EXERCISE MATERIALS:
****************

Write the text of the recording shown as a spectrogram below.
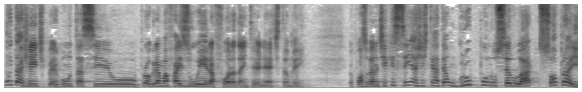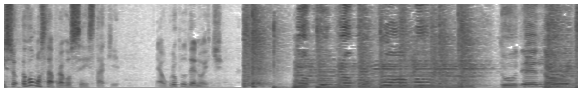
Muita gente pergunta se o programa faz zoeira fora da internet também. Eu posso garantir que sim, a gente tem até um grupo no celular só para isso. Eu vou mostrar para vocês, tá aqui. É o grupo do De Noite. Grupo, grupo, grupo do de noite.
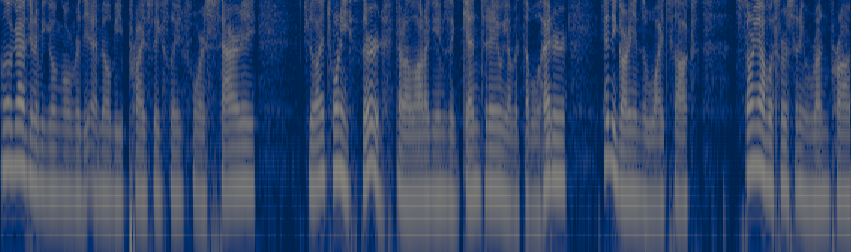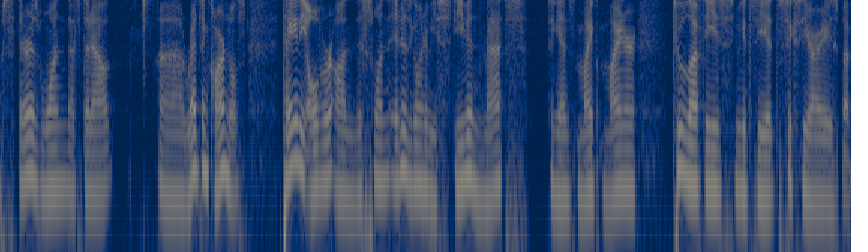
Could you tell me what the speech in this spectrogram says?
Hello guys, gonna be going over the MLB prize pick slate for Saturday, July 23rd. Got a lot of games again today. We have a doubleheader in the Guardians and White Sox. Starting off with first inning run props, there is one that stood out. Uh, Reds and Cardinals. Taking the over on this one, it is going to be Steven Matz against Mike Minor. Two lefties, you can see it, six ERAs, but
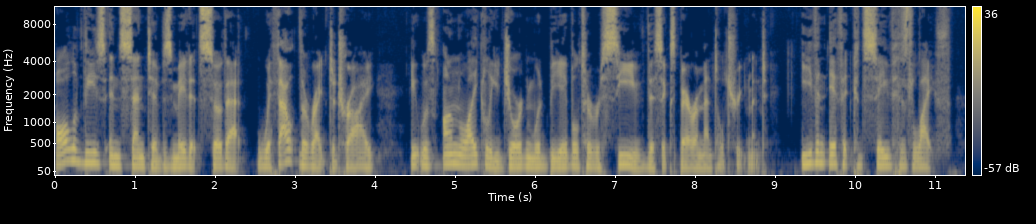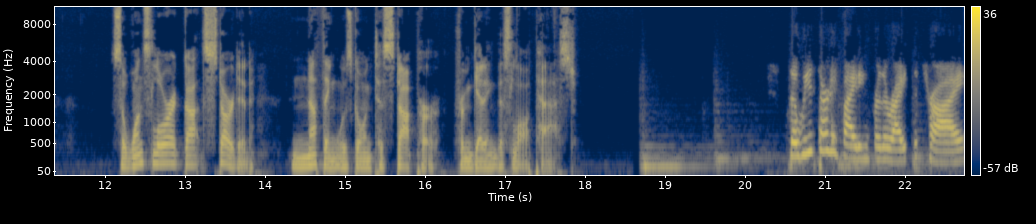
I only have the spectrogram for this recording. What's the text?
All of these incentives made it so that without the right to try, it was unlikely Jordan would be able to receive this experimental treatment, even if it could save his life. So once Laura got started, nothing was going to stop her from getting this law passed? So we started fighting for the right to try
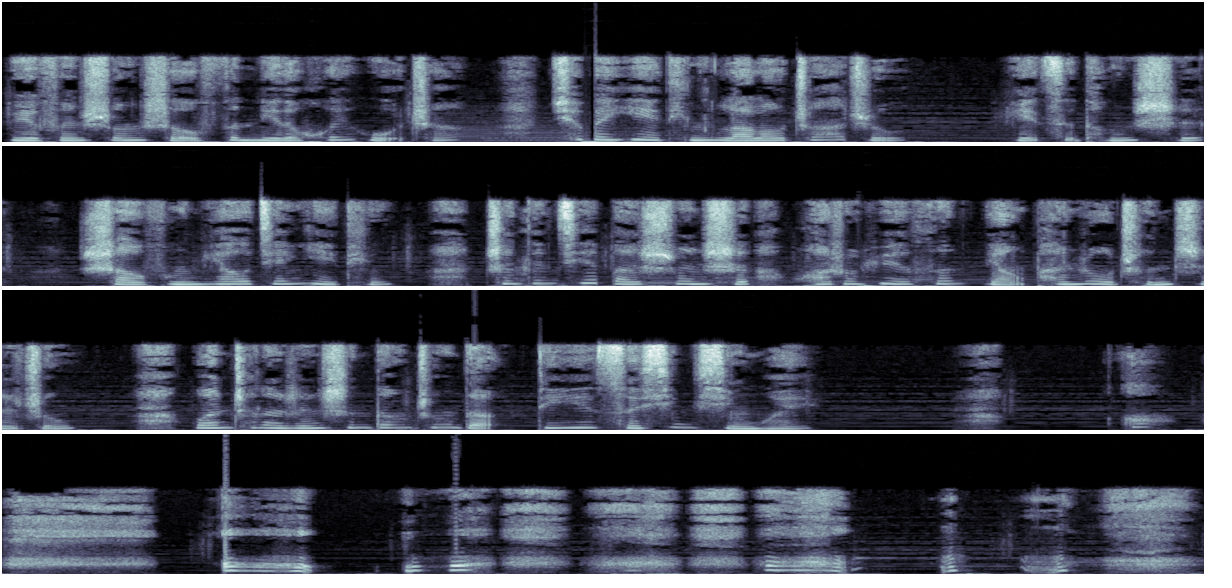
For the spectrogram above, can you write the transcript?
岳芬双手奋力的挥舞着，却被叶婷牢牢抓住。与此同时，少峰腰间一挺，整根肩膀顺势滑入岳芬两畔肉唇之中，完成了人生当中的第一次性行为。啊啊哦哦啊啊啊！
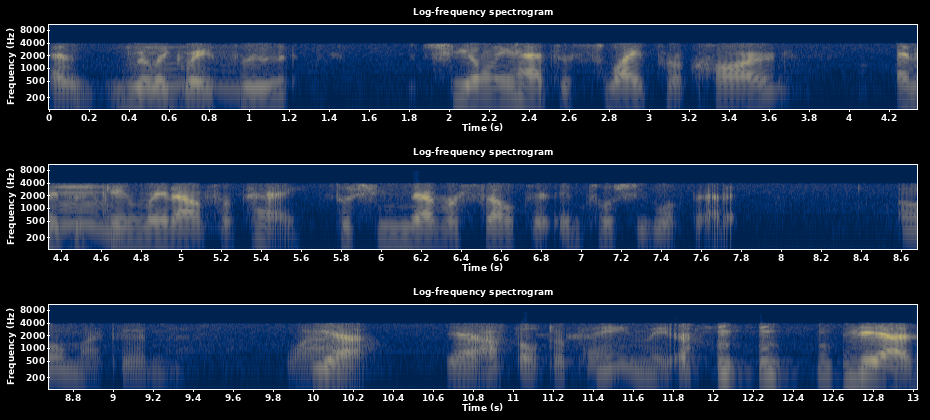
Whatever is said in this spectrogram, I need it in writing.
and really mm. great food. She only had to swipe her card, and it mm. just came right out of her pay. So she never felt it until she looked at it. Oh my goodness. Wow. Yeah. Yeah. I felt her pain there. yes,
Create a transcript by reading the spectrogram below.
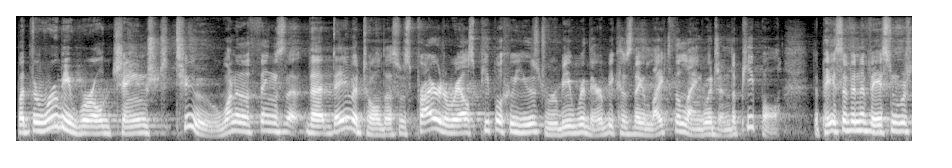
But the Ruby world changed too. One of the things that, that David told us was prior to Rails, people who used Ruby were there because they liked the language and the people. The pace of innovation was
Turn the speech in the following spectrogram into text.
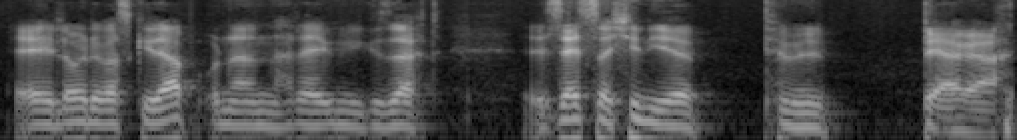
ey Leute, was geht ab? Und dann hat er irgendwie gesagt, setzt euch hin, ihr Pimmelberger.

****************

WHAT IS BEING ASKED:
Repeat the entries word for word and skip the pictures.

WRITTEN ANSWER:
Write the text of the recording shown as a spectrogram below.
Muita gente pergunta se o programa faz zoeira fora da internet também. Eu posso garantir que sim, a gente tem até um grupo no celular só para isso. Eu vou mostrar para vocês, tá aqui. É o grupo do De Noite. Grupo, grupo, grupo do de noite.
Could you tell me what the speech in this spectrogram says?
Hello guys, gonna be going over the MLB prize pick slate for Saturday, July 23rd. Got a lot of games again today. We have a doubleheader in the Guardians and White Sox. Starting off with first inning run props, there is one that stood out. Uh, Reds and Cardinals. Taking the over on this one, it is going to be Steven Matz against Mike Minor. Two lefties, you can see it, six ERAs, but
I only have the spectrogram for this recording. What's the text?
All of these incentives made it so that without the right to try, it was unlikely Jordan would be able to receive this experimental treatment, even if it could save his life. So once Laura got started, nothing was going to stop her from getting this law passed? So we started fighting for the right to try
For the spectrogram above, can you write the transcript?
岳芬双手奋力的挥舞着，却被叶婷牢牢抓住。与此同时，少峰腰间一挺，整根肩膀顺势滑入岳芬两畔肉唇之中，完成了人生当中的第一次性行为。啊啊哦哦啊啊啊！
Whatever is said in this spectrogram, I need it in writing.
and really mm. great food. She only had to swipe her card, and it mm. just came right out of her pay. So she never felt it until she looked at it. Oh my goodness. Wow. Yeah. Yeah. I felt her pain there. yes,
Create a transcript by reading the spectrogram below.
But the Ruby world changed too. One of the things that, that David told us was prior to Rails, people who used Ruby were there because they liked the language and the people. The pace of innovation was
Turn the speech in the following spectrogram into text.
ey Leute, was geht ab? Und dann hat er irgendwie gesagt, setzt euch hin, ihr Pimmelberger.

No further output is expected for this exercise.